A Secretariat official said the amendment confirmed that the document would be adjoined to the resolution.
The Committee then approved the text without a vote, as orally corrected.
The representative of India pointed out that delegates had agreed that the Secretariat would deliver a statement following approval the text.
AMEERAH HAQ, Under-Secretary-General for Field Support, said that in implementing operative paragraph 17, the Secretariat would ensure that selections for the Departments of Peacekeeping Operations and Field Support were made through a competitive process, seeking the highest standards of efficiency, competence and integrity. They would also seek to ensure equal participation of women and men, while giving due regard to the importance of recruiting staff on as wide a geographical basis as possible. She said that she would also seek to ensure that troop-contributing countries were properly represented among staff, taking into account their contributions to United Nations peacekeeping.
The Committee then took note of a note by the Secretary-General (document A/C.5/67/18) indicating the amounts to be apportioned in respect of each peacekeeping mission, including the prorated share of the support account and of the United Nations Logistics Base at Brindisi. According to the note, once the Assembly acted on the Committee’s recommendations, another note would be issued on the approved level of resources for all peacekeeping operations.
The Committee then approved, without a vote, a draft decision on questions deferred for future consideration (document A/C.5/67/L.56), by which the General Assembly would defer, until its sixty-eighth session, consideration of the reports of the Secretary-General and the Advisory Committee on Administrative and Budgetary Questions (ACABQ) on civilian capacity in the aftermath of conflict (documents A/67/312 and A/67/583); on the updated financial position of closed peacekeeping missions as of 30 June 2012 (documents A/67/739 and A/67/837); and on the updated financial position of closed peacekeeping missions as of 30 June 2011 (documents A/67/665 and A/67/713 and A/67/713/Corr.1).

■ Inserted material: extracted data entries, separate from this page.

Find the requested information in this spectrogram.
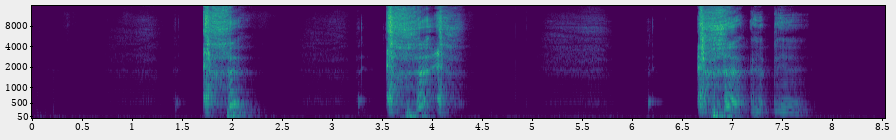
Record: {"three_cough_length": "8.5 s", "three_cough_amplitude": 22388, "three_cough_signal_mean_std_ratio": 0.35, "survey_phase": "beta (2021-08-13 to 2022-03-07)", "age": "18-44", "gender": "Female", "wearing_mask": "No", "symptom_cough_any": true, "symptom_runny_or_blocked_nose": true, "symptom_shortness_of_breath": true, "symptom_fatigue": true, "symptom_headache": true, "symptom_change_to_sense_of_smell_or_taste": true, "symptom_onset": "3 days", "smoker_status": "Never smoked", "respiratory_condition_asthma": false, "respiratory_condition_other": false, "recruitment_source": "Test and Trace", "submission_delay": "2 days", "covid_test_result": "Positive", "covid_test_method": "RT-qPCR"}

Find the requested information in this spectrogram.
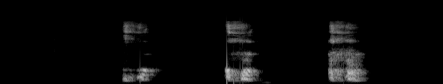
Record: {"three_cough_length": "4.4 s", "three_cough_amplitude": 14183, "three_cough_signal_mean_std_ratio": 0.3, "survey_phase": "beta (2021-08-13 to 2022-03-07)", "age": "45-64", "gender": "Female", "wearing_mask": "No", "symptom_none": true, "smoker_status": "Never smoked", "respiratory_condition_asthma": false, "respiratory_condition_other": false, "recruitment_source": "REACT", "submission_delay": "2 days", "covid_test_result": "Negative", "covid_test_method": "RT-qPCR", "influenza_a_test_result": "Negative", "influenza_b_test_result": "Negative"}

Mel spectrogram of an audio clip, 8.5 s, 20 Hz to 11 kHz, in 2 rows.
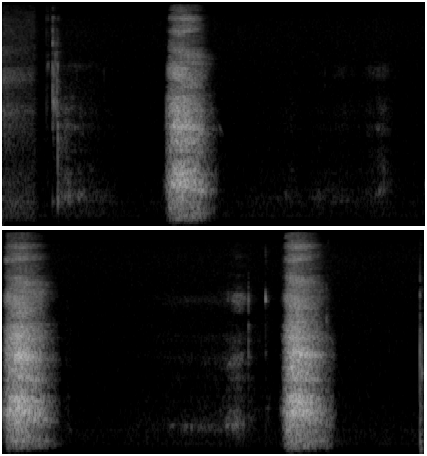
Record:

Several speakers expressed concern about the Committee’s working methods, saying they had resulted in a protracted session. Regarding transparency, the representative of Côte d’Ivoire stressed, on behalf of the African Group, the importance of involving the Bureau in all processes. Some troop-contributing countries reiterated their request that the Secretary-General intensify efforts to ensure that they were properly represented in the Departments of Peacekeeping Operations and Field Support.
Several delegations expressed disappointment over the lack of agreement on the issue of civilian capacity, with the representative of Pakistan noting that consideration of that issue had been deferred for the third time.
The representative of the United States said the important thing was to have outcome rather than output. The Committee had achieved that in many ways, but there was still room for improvement. Because peacekeeping was the iconic activity of the United Nations, “we must get it right”, he said, noting that the Committee had succeeded in providing the Secretariat with adequate resources, guidance and tools to move in the right direction.
Ms. HAQ said it was worthwhile to reflect on the Committee’s important contribution to the maintenance of international peace and security. The peacekeeping budget had initially been expected to level off, given the global security environment when the projections were made, but it had since changed dramatically, requiring, among other things, the establishment of a new mission in Mali and the deployment of an intervention brigade to MONUSCO.
Also delivering concluding remarks were representatives of Fiji (on behalf of the Group of 77 and China), Canada (also on behalf of Australia and New Zealand), and Ireland (on behalf of the European Union), Bahrain, Nigeria, Russian Federation, India, Japan, Morocco, Switzerland and Bangladesh.